■ **Activity**: Every record must be restated exactly. Drop the images.

■ **Extracted data entries**:
:::::
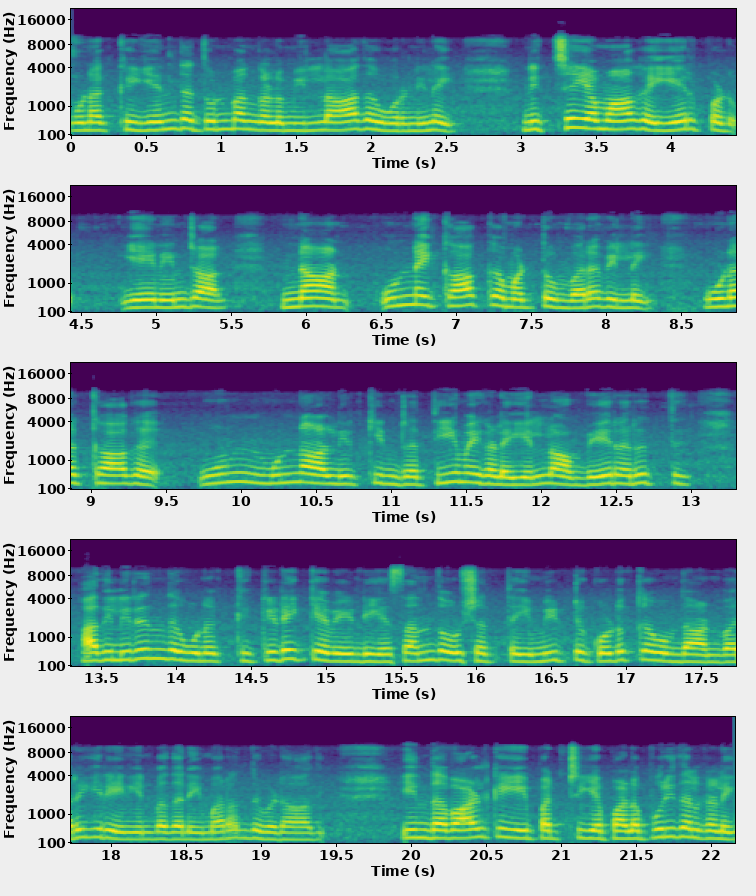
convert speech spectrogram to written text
உனக்கு எந்த துன்பங்களும் இல்லாத ஒரு நிலை நிச்சயமாக ஏற்படும். ஏனென்றால் நான் உன்னை காக்க மட்டும் வரவில்லை. உனக்காக உன் முன்னால் நிற்கின்ற தீமைகளை எல்லாம் வேறறுத்து அதிலிருந்து உனக்கு கிடைக்க வேண்டிய சந்தோஷத்தை மீட்டு கொடுக்கவும் தான் வருகிறேன் என்பதனை மறந்து விடாது இந்த வாழ்க்கையை பற்றிய பல புரிதல்களை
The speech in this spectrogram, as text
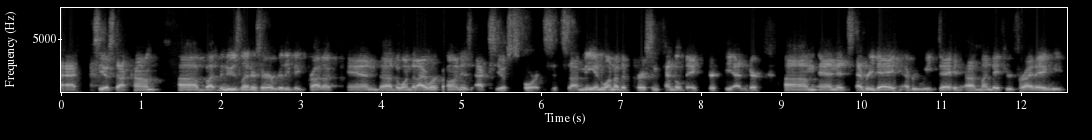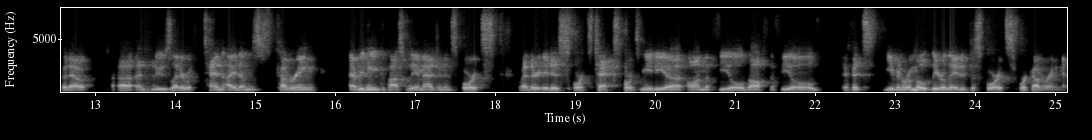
axios.com. Uh, but the newsletters are a really big product, and uh, the one that I work on is Axios Sports. It's uh, me and one other person, Kendall Baker, the editor, um, and it's every day, every weekday, uh, Monday through Friday. We put out uh, a newsletter with ten items covering everything you could possibly imagine in sports, whether it is sports tech, sports media, on the field, off the field. If it's even remotely related to sports, we're covering it.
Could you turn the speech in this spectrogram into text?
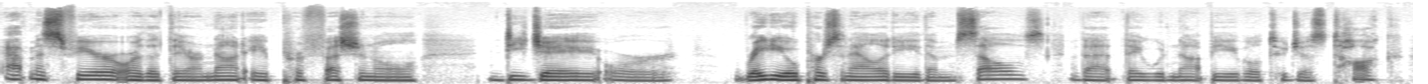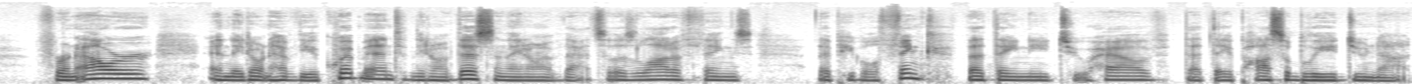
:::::
■ **Finished task**:
convert speech spectrogram to written text
உனக்கு எந்த துன்பங்களும் இல்லாத ஒரு நிலை நிச்சயமாக ஏற்படும். ஏனென்றால் நான் உன்னை காக்க மட்டும் வரவில்லை. உனக்காக உன் முன்னால் நிற்கின்ற தீமைகளை எல்லாம் வேறறுத்து அதிலிருந்து உனக்கு கிடைக்க வேண்டிய சந்தோஷத்தை மீட்டு கொடுக்கவும் தான் வருகிறேன் என்பதனை மறந்து விடாது இந்த வாழ்க்கையை பற்றிய பல புரிதல்களை
The speech in this spectrogram, as text
axios.com. Uh, but the newsletters are a really big product, and uh, the one that I work on is Axios Sports. It's uh, me and one other person, Kendall Baker, the editor, um, and it's every day, every weekday, uh, Monday through Friday. We put out uh, a newsletter with ten items covering everything you could possibly imagine in sports, whether it is sports tech, sports media, on the field, off the field. If it's even remotely related to sports, we're covering it.
Could you turn the speech in this spectrogram into text?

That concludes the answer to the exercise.